Thank you for sharing your experience of Covid, and I am really glad you knew to take monoclonal antibodies. They are an amazingly effective treatment, and so it is a shame they aren't in the news more, Dr Peter McCullough cheerleads for them often, and berates the government for not trumpeting them loudly, as they are not in short supply - the government bought up millions of doses of them.
It's great you can be around your children and grandchildren at this time - festive seasons are very important family bonding times. My only two grandchildren have been born during the 'pandemic' and I have been unable to meet them yet, because we live in separate countries, both of which have been basically locked up for the duration. Governmental policies cause terrible costs that are rarely discussed. But thank heavens for internet. We sing, make music, read books, have parties, etc - all via a screen.
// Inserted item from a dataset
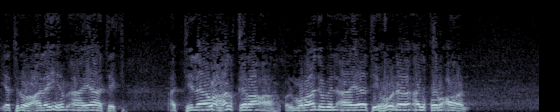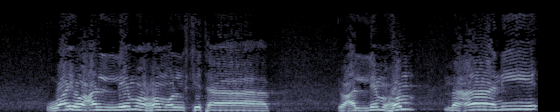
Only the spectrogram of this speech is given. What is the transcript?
يتلو عليهم آياتك. التلاوة القراءة والمراد بالآيات هنا القرآن. ويعلمهم الكتاب يعلمهم معاني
It's not the same as being physically there, but a lot better than nothing.
I hope your back heals soon. Have you tried rubbing arnica cream on it regularly?
I’m glad you came out on ‘this’ side and not ‘the other one’. This made me smile! Thank you for your openness!